The White Rabbit appears wearing a waistcoat and a watch. He is a nervous, yet serious character, who often understand right from wrong, yet he would be the first one to “blow the whistle” if things don’t go his way. His anxiety is overplayed against his need to be punctual and efficient. Alice follows him down the rabbit hole into Wonderland. The White Rabbit is a decoy – he’s the surprise that leads to all her adventures in Wonderland. He attracts Alice’s attention with contradiction. Intrigued by the juxtaposition of beast and gentleman, Alice hurries after him. ~ “Oh dear! Oh dear! I’m late, I’m late, I’m late!”
The Mad Hatter or “mad as a hatter” explains why he is sincere in his eccentric mannerisms. He is a very gracious host who is forever trapped in a never ending tea party celebrating his “very merry un-birthday”. Eccentric and unorthodox in his mannerisms and very likely, mad, indeed. Based, perhaps on the hatters of the time, Carroll brings this character’s looniness to the forefront. At the time of the Victorian age, the public was not yet astute to, what is now called, Mad hatter disease, or mad hatter syndrome. This, was an occupational disease among hat makers, caused by chronic mercury poisoning. It affected those whose felting work involved prolonged exposure to mercury vapors. The neurotoxic effects included tremor and the pathological shyness and irritability characteristic of erethism. At the time, Carroll found these eccentricities fascinating, including them into his story, to create an even more contentious and interesting character. ~ “Why is a raven like a writing-desk?”
The Queen of Hearts takes control with absolute rule and execution.
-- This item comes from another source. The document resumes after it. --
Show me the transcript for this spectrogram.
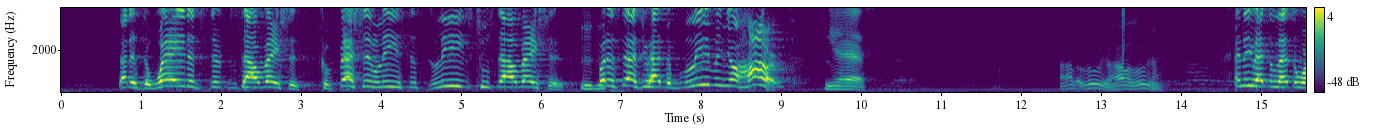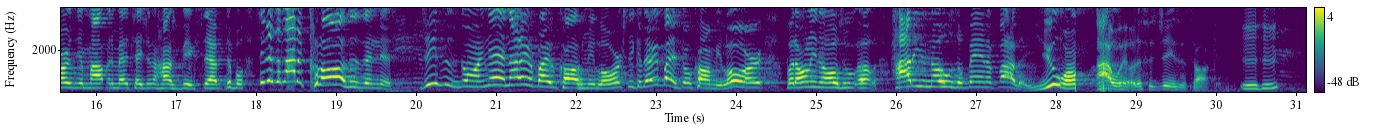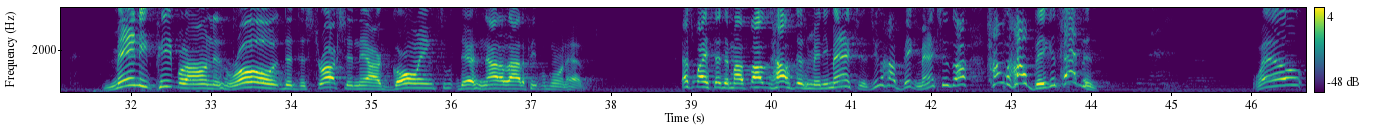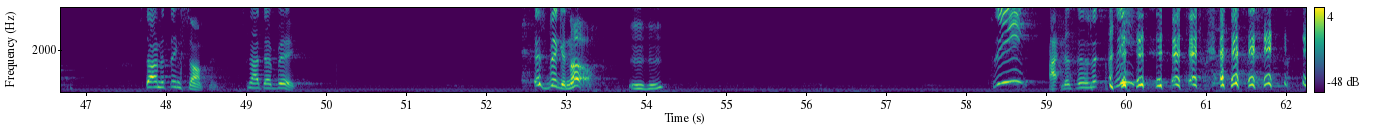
That is the way to, to, to salvation. Confession leads to, leads to salvation. Mm-hmm. But it says you have to believe in your heart. Yes. Hallelujah, hallelujah. And then you have to let the words of your mouth and the meditation of your hearts be acceptable. See, there's a lot of clauses in this. Jesus is going, yeah, not everybody who calls me Lord. See, because everybody's going to call me Lord, but only those who, uh, how do you know who's obeying the Father? You won't, I will. This is Jesus talking. Mm-hmm. Many people are on this road to destruction. They are going to, there's not a lot of people going to heaven. That's why he says, In my Father's house, there's many mansions. You know how big mansions are? How, how big is heaven? Amen. Well, starting to think something. It's not that big. It's big enough. Mm-hmm. See? I, this is it. See?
Her Highness is dressed up in multi-layer crimson red and beautifully wicked black ~ literally the heart of Alice’s conflict. Her power lies in her rhetoric. The Queen becomes representative of the idea that Wonderland is devoid of substance. Perhaps seeing (or admiring) the power a woman could have intrigued Alice. Although it was power ~gone too far, it was disrupting to Alice on many levels. Her goal to try and understand this abuse of power, lured her deeper into the clutches of the Queen ~ “Off with her head!”
The Cheshire Cat has a permanent smile on his face and can disappear at will. He is a very odd being able to reshape his body to either amuse or frighten his visitors. He’s very mysterious, and in his own way, very dark. He is mad, but unlike the others, he admits it with pride. He is that elusive character that so many of us may wish to aspire to. Not being committed to anyone but ourselves, moving about as freely as we wish or not seeming to have a care in the world, Cheshire is an enigma, all his own. All of Wonderland’s inhabitants appear to hold a fear over him, even the Queen of Hearts, most likely due to the fact that he is the maddest and craziest of them..~ “We’re all mad here. I’m mad. You’re mad, we’re all mad!”
The Caterpillar is sitting on a mushroom while smoking a hookah, when Alice first meets him. Although he is rather strict and not very friendly, and corrects Alice, he does help her by advising her to eat from the mushroom if she wants to change her size. He is the “sage” or person of wisdom, that many look to for answers. His dominant and matter-of-fact way of speaking and looking at things, gives him the confidence over others, as well as the rein of an authority figure. The Caterpillar actually teaches Alice how to cope with the difficulties she encounters and to adapt to her environment when needed. His transition from death as a caterpillar to being reborn as a butterfly, gives us the lessons of rising from the ashes or having the ability to change your life for the better. ~ “`Who ARE you?’”
Andrew Pacholyk MS LAc.
A VERY special thanks to these wonderful sites and their time spent on creating and finding such gems within Lewis Carroll’s masterpieces.